If Athill was never possessive in love affairs, however, she did struggle with it in terms of belongings. It was agonizing, she noted, to give up most of her things – especially her books – when moving into a tiny room in a Highgate retirement home. Now, though, she doesn’t mind at all. “When you get very old you really don’t need much,” she insisted. Early on she adopted Montaigne’s practice of thinking about death once a day to get used to the idea. None of the 40 residents at her home minds the thought of being dead; what they don’t like is the idea of dying. Each one hopes to bypass the horrid death and have the easy one instead.
Writing started as a therapeutic exercise for Athill. She wrote Instead of a Letter, about a painful love affair from her youth, because she had a deep sense of failure as a woman. After writing about it, though, she felt completely better, like a new person. Several of her other nonfiction books had a similar motivation: they were a way of getting rid of sad experiences, her own or others’ that she was close to.
When encouraged to write about her long career as a literary editor, she initially thought she couldn’t do it; she only wrote to “cure nasty things” by getting to the bottom of them as honestly as possible. However, she managed to convince herself she could also write for fun, and Stet, about her work with André Deutsch, was the delightful result. Asked for some of her favorite authors, she named Molly Keane (as a person as well as a writer), Jean Rhys, and Philip Roth (not as a person, she hastened to add!). Rhys and V.S. Naipaul, two of her illustrious clients, never needed a word editing, she recalled; however, they did occasionally need a nanny.

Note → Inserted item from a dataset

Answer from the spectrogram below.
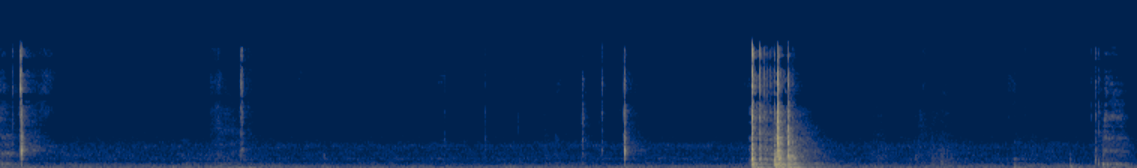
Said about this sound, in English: So I am just going to cut a whole bunch of little strips.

Having seen publishing from the other side now, as an author, Athill believes that being read with absolute attention by an editor – as opposed to getting halfway through a review and finding one’s work hasn’t been understood at all – is heaven. So although she was initially surprised that she would be given an editor, she joked, in the end she was grateful. Publishing is now much more of a business, she acknowledges, but she still feels that many people are in it for the right reason: simply because they love books.
In the wider world, so much has changed for the worse over the past near-century she’s been alive, but medicine and education are two things that have gotten better. “Long live the National Health!” she cried. (Hear, hear!) On the other hand, it was particularly interesting to hear Athill sigh that she hasn’t been a very good feminist; although she supports the idea, she feels she should have been more engaged. For example, she knew very well that she earned less than a man in her position would have at André Deutsch, but never made anything of it.

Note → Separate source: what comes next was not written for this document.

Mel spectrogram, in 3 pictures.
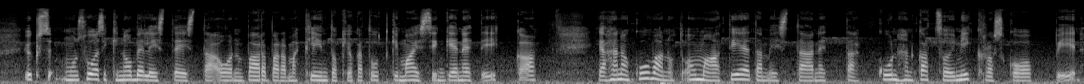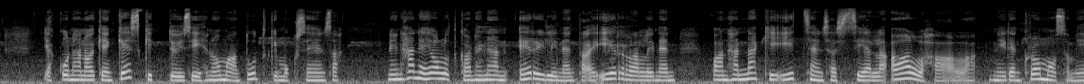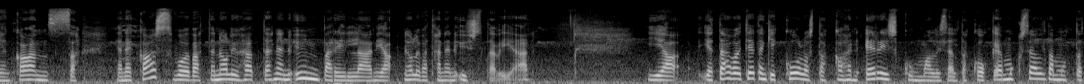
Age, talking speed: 30-49, 125 wpm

In the end, Athill thinks of luck as what’s given to you rather than something you make. “On the whole, I have been so lucky in my life,” she marveled towards the close of last night’s wonderful event. “I can’t really complain about anything.”
I’ve now read all Athill’s work, even her rather obscure novel and short story collection. Her latest book doesn’t live up to her few best memoirs, but it’s an essential read for a devoted fan. For readers new to her work, I’d recommend starting with Somewhere Towards the End, followed by Stet. From there you might try her book of correspondence with American poet Edward Field, Instead of a Book, or her memoir of childhood, Yesterday Morning.
Psssssst! I have the dirt on a forthcoming Athill publication – and here I thought Alive, Alive Oh! would be her last book for sure. It will be the diary of a trip she took to Florence in 1948. Italy seemed to have bounced back from six years of wartime much more quickly than England, so after that sense of imprisonment it was a chance to enjoy life once again. I’ll be keen to read this rare ‘found document’.